Saturday, January 21, 2012

Best Comics of 2011 No. 5: The Shade mini-series

James Robinson's work on Starman remains a benchmark not just in superhero stories, but in family and extended family narratives.
Is it any wonder, then, that I really like the new Shade mini-series?
The Shade is a 1960s Flash villain, re-imagined as a bit more of a moral cipher in the previous Starman series. In the revisioned narrative, Shade had befriended Oscar Wilde and had film director Tod Browning as a mystic nemesis. This is not the simple saw of villains being more interesting. It's more about the line between good and evil being blurred in one character, which makes for fascinating writing.
In this mini, the side focus is on Shade and his evolving relationship with Molly O'Dare, sister of and officer in the all-cop O'Dare clan, a relationship first suggested in Starman no. 41 (1998). An elaborate story involving Shade's continually cryptic past is the larger framework.
As is the case in much of Robinson's writing, the story offers new questions for every answer.

I was originally put off by the harshness of Cully Hamner's art on this book. I found Tony Harris' elegant, Deco-tinged interpretation of Opal City and its inhabitants a much better fit for Robinson's writing, but the work is growing on me.
I hope sales for this pick up. Robinson has indicated on twitter that the series might not be completed if the floppies don't sell well enough, which I would regard as a real loss. Much of Robinson's superhero work has been strong (though I didn't much care for The Golden Age), and as eager as I am for his upcoming Earth 2 series from DC, this is just as important.
Next: No. 4: a nice Springfield mish-mosh.

Best Comics of 2011 No. 6: Sugar and Spike Archives Vol. 1

Winding down the 2011 countdown.
When Nickelodeon was first starting up, it aired a series called Video Comics. Cheaply made, these were simple old-school animatics. The camera would pan and zoom around comic book frames while actors did voice-overs of the dialogue.
One of the comics used by producers Klasy-Csupo was Sheldon Mayer's Sugar & Spike. K-C went on to "create" Rugrats, a series about talking babies who formed their own society.
Hmm... sure they created it. Uh-huh.
Sheldon Mayer's 1956 creation remains his strongest work, no mean feat for the man who created Black Orchid, the Red Tornado, Scribbly, and wrote and drew what many (including me) consider the definitive Rudolph the Red-Nosed Reindeer stories, apart from the original Gene Autry song. Oh, yes,  Mayer was also the editor who talked DC Comics into first publishing Superman.
Now, there is finally a decent reprint edition of Sugar & Spike.
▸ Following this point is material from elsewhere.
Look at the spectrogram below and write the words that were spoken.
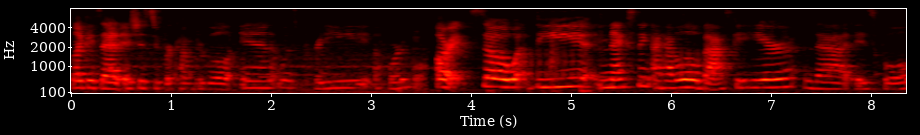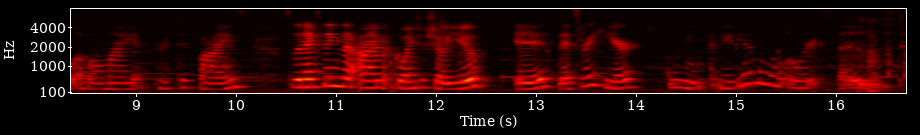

These deceptively simple tales of babies speaking their own language while trying to understand the world around them have fascinated comic readers for more than five decades. And few had read them.
There was a one- off of the final unpublished issue, number 99, printed in 1992, but created in 1968.
There were a few digests, but none had appeared for more than a decade.
The duo made cameo appearances in books like Brave and the Bold and Kingdom Come, but unless you knew the characters, they were only anomalous ciphers.
In 2002, DC issued a reprint of No. 1, along with a pair of plush dolls.
In fairness, some of the marketing issues are due to creator Mayer's insistence that nobody else do the characters. He had that right, and I applaud him for it, but it may have been one factor in making DC more resistant to reprinting the work.
Now, here it is, in too deluxe a format.
Why too deluxe?
Well, the colors are a little off, the paper a tad bright, and the format is at odds with the content.
As much as I love this work, if there is any comic that's for kids, this is it.
I've written in the past about the delightful paper dolls that Mayer included in the comic. There are also coloring pages and comic pages in which the reader writes in the script.
Now, I don't care how much you love your kids, you're not likely to get them a $60 hardcover book to cut up.
This should be a series of $20 TPBs. Kids should read this, draw in it, write in it, and cut it up.

Sorry, some comics should be kid stuff. This is one, and as wonderful as it is, it deserves to be treated as such.
And being kid stuff doesn't mean it's not worthy of adult attention. This work contains more genuine sophistication and subtlety than any of Frank Miller's recent xenophobic tirades. There's a clear understanding of the human condition in these deceptively simple tales of baby talk!
Sugar & Spike is an important book, but DC seems bent on sabotaging its reissues for some arcane reason.
Until we get a proper reissue, please enjoy this one. If you don't have $60 for it, the library is our friend!
Next: Number 5, something dark yet light.